▶ **Task directions**
Retype each entry exactly as written, and keep the pictures out of the copy.

▶ **Provided records**
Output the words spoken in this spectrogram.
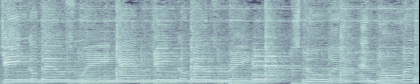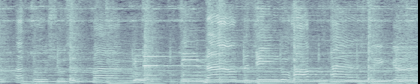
Jingle bells swing and jingle bells ring. Snowing and blowing up bushels of fun. Now the jingle hop has begun.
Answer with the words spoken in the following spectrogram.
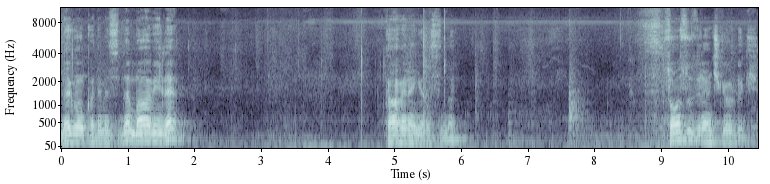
Mega ohm kademesinde mavi ile kahverengi arasında. Sonsuz direnç gördük.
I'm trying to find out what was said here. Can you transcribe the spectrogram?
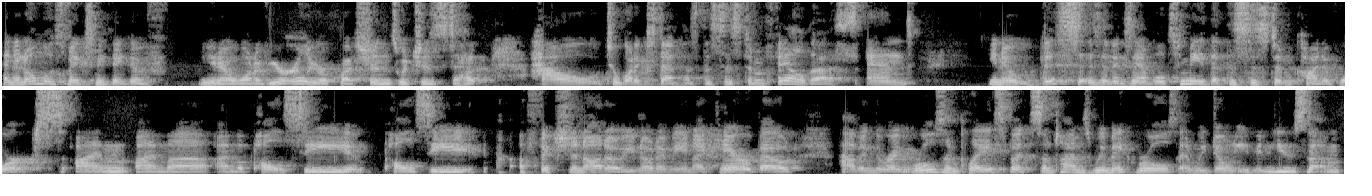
And it almost makes me think of you know one of your earlier questions, which is to how to what extent has the system failed us? And you know this is an example to me that the system kind of works. I'm I'm a I'm a policy policy aficionado. You know what I mean? I care about having the right rules in place, but sometimes we make rules and we don't even use them.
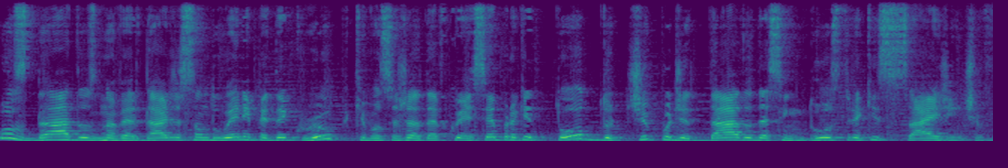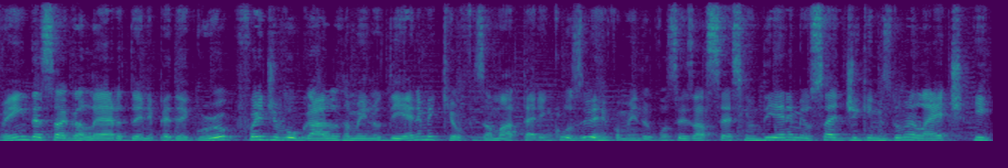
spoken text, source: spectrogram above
Os dados, na verdade, são do NPD Group, que você já deve conhecer, porque todo tipo de dado dessa indústria que sai, gente, vem dessa galera do NPD Group. Foi divulgado também no The Enemy, que eu fiz a matéria, inclusive, recomendo que vocês acessem o The Enemy, o site de games do Melete. E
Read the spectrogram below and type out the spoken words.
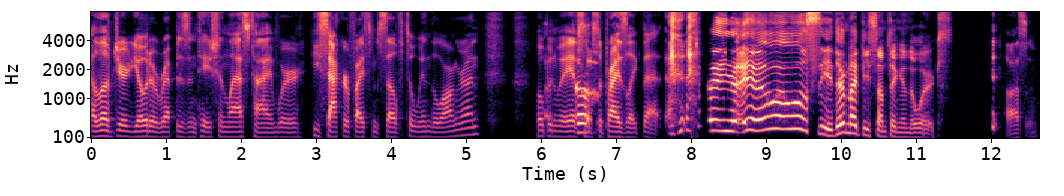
I loved your Yoda representation last time where he sacrificed himself to win the long run. Hoping we have some Uh, surprise like that. Uh, yeah, yeah, we'll, we'll see. There might be something in the works. awesome.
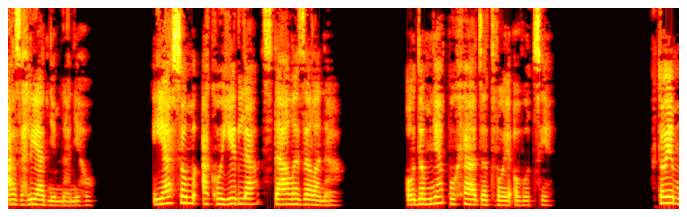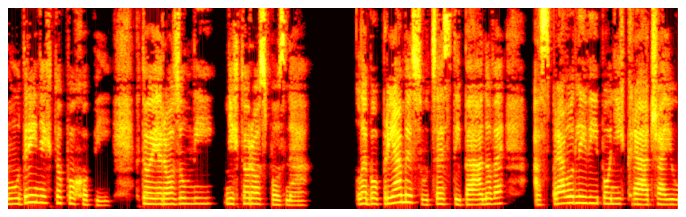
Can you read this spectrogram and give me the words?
a zhliadnem na neho. Ja som ako jedľa stále zelená. Odo mňa pochádza tvoje ovocie. Kto je múdry, nech to pochopí. Kto je rozumný, nech to rozpozná. Lebo priame sú cesty pánove a spravodliví po nich kráčajú,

▶ **Result for this task**
Output the words spoken in this spectrogram.
Jingle bells swing and jingle bells ring. Snowing and blowing up bushels of fun. Now the jingle hop has begun.
Answer with the words spoken in the following spectrogram.
Mega ohm kademesinde mavi ile kahverengi arasında. Sonsuz direnç gördük.
I'm trying to find out what was said here. Can you transcribe the spectrogram?
And it almost makes me think of you know one of your earlier questions, which is to how to what extent has the system failed us? And you know this is an example to me that the system kind of works. I'm I'm a I'm a policy policy aficionado. You know what I mean? I care about having the right rules in place, but sometimes we make rules and we don't even use them.
spoken text, source: spectrogram above
Os dados, na verdade, são do NPD Group, que você já deve conhecer, porque todo tipo de dado dessa indústria que sai, gente, vem dessa galera do NPD Group. Foi divulgado também no The Enemy, que eu fiz a matéria, inclusive, recomendo que vocês acessem o The Enemy, o site de games do Melete. E
Read the spectrogram below and type out the spoken words.
I loved your Yoda representation last time where he sacrificed himself to win the long run. Hoping we have some Uh, surprise like that. Uh, yeah, yeah, we'll, we'll see. There might be something in the works. awesome.
Can you read this spectrogram and give me the words?
a zhliadnem na neho. Ja som ako jedľa stále zelená. Odo mňa pochádza tvoje ovocie. Kto je múdry, nech to pochopí. Kto je rozumný, nech to rozpozná. Lebo priame sú cesty pánove a spravodliví po nich kráčajú,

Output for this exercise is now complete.